Records provided
•••••
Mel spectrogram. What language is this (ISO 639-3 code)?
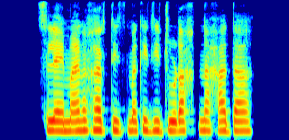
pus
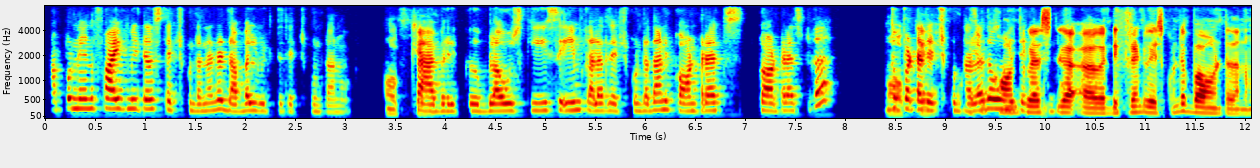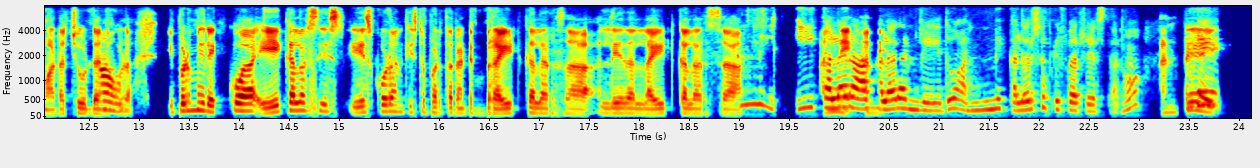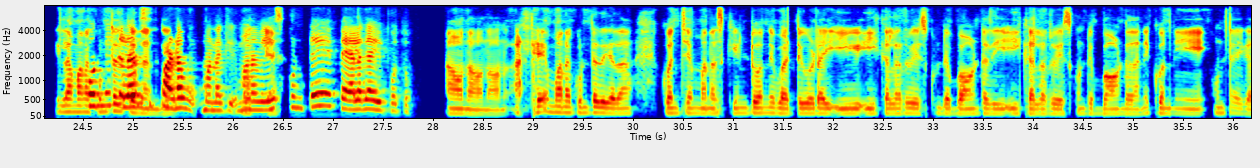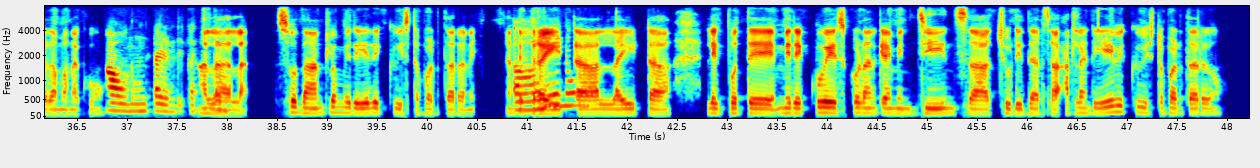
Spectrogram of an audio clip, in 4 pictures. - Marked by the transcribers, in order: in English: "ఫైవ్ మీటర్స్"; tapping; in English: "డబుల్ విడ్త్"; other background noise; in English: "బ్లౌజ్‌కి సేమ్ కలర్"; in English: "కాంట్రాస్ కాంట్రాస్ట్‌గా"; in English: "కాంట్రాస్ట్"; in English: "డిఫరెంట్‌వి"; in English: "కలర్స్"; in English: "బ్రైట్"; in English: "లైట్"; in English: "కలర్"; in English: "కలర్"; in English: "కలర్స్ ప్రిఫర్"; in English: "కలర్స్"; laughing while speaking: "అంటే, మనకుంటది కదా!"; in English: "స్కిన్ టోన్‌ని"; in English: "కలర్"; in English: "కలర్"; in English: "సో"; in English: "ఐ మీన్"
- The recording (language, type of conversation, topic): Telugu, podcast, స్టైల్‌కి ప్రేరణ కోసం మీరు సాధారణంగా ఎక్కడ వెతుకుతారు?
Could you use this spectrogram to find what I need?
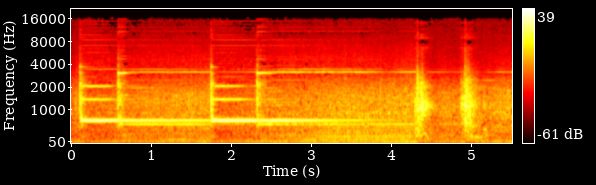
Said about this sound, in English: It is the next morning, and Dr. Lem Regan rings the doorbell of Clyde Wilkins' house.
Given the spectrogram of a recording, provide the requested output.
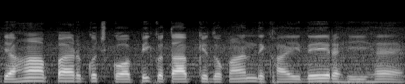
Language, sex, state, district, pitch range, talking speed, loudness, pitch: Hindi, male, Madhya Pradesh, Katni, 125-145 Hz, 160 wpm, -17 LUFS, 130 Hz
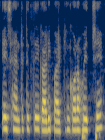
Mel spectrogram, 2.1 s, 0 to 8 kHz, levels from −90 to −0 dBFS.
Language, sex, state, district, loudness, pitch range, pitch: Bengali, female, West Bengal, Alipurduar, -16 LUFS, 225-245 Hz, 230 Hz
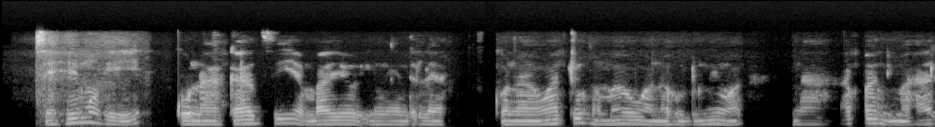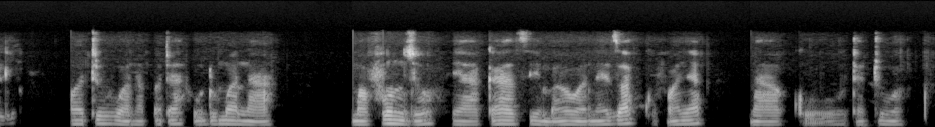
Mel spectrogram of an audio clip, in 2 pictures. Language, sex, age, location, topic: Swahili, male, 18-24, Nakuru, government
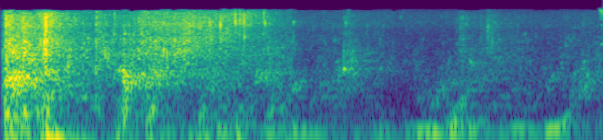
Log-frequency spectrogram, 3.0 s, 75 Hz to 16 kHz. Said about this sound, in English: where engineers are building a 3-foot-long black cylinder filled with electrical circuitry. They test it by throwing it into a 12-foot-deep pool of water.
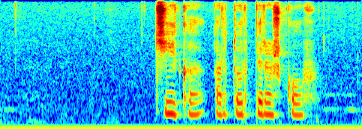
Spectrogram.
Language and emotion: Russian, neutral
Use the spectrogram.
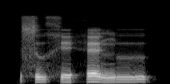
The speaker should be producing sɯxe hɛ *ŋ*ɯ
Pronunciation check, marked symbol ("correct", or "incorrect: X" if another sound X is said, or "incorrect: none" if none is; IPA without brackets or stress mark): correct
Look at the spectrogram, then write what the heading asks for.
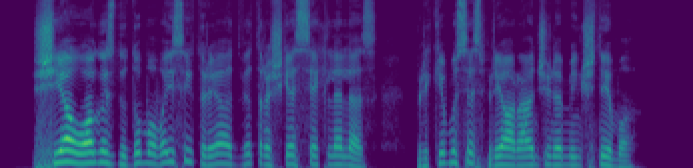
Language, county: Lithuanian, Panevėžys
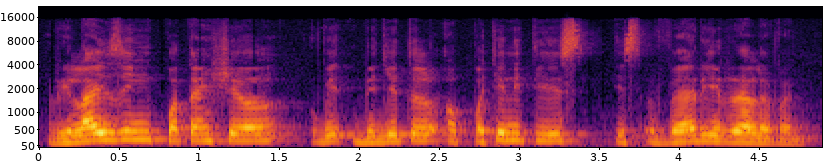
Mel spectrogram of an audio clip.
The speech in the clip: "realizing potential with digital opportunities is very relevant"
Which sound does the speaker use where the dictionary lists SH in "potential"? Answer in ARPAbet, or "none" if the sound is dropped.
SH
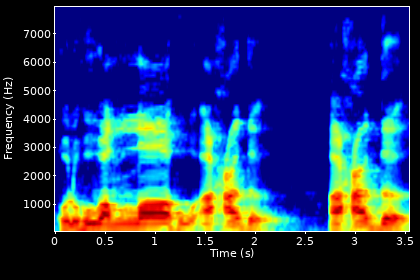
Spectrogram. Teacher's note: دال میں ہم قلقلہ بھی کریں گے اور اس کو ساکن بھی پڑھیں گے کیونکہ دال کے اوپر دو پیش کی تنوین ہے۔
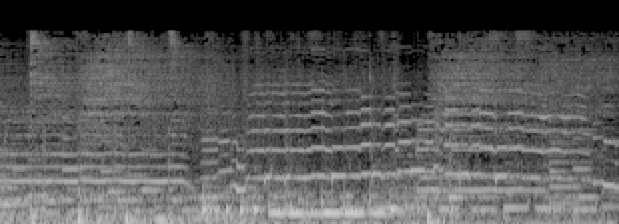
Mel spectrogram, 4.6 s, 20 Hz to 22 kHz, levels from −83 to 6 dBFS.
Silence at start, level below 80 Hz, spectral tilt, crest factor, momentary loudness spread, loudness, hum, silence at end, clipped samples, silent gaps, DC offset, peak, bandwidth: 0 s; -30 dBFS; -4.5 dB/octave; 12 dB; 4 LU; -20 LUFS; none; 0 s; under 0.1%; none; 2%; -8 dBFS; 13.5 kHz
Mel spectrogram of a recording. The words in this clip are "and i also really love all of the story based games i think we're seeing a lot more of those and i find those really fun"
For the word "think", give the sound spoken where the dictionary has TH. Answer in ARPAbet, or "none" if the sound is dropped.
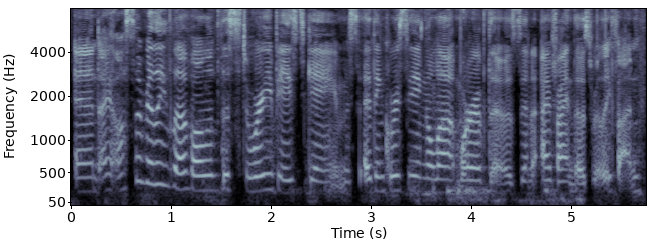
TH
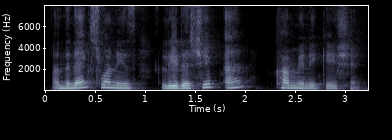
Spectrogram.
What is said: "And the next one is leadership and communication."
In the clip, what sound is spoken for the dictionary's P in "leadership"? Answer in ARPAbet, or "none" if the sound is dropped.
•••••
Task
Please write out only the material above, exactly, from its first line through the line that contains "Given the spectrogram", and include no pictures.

Written answer
Mel spectrogram. What language is this (ISO 639-3 code)?
pus
Spectrogram of an audio clip, in 4 pictures. - Marked by the transcribers, in order: in English: "ఫైవ్ మీటర్స్"; tapping; in English: "డబుల్ విడ్త్"; other background noise; in English: "బ్లౌజ్‌కి సేమ్ కలర్"; in English: "కాంట్రాస్ కాంట్రాస్ట్‌గా"; in English: "కాంట్రాస్ట్"; in English: "డిఫరెంట్‌వి"; in English: "కలర్స్"; in English: "బ్రైట్"; in English: "లైట్"; in English: "కలర్"; in English: "కలర్"; in English: "కలర్స్ ప్రిఫర్"; in English: "కలర్స్"; laughing while speaking: "అంటే, మనకుంటది కదా!"; in English: "స్కిన్ టోన్‌ని"; in English: "కలర్"; in English: "కలర్"; in English: "సో"; in English: "ఐ మీన్"
- The recording (language, type of conversation, topic): Telugu, podcast, స్టైల్‌కి ప్రేరణ కోసం మీరు సాధారణంగా ఎక్కడ వెతుకుతారు?
Could you use this spectrogram to find what I need?
Said about this sound, in English: It is the next morning, and Dr. Lem Regan rings the doorbell of Clyde Wilkins' house.
Given the spectrogram of a recording, provide the requested output.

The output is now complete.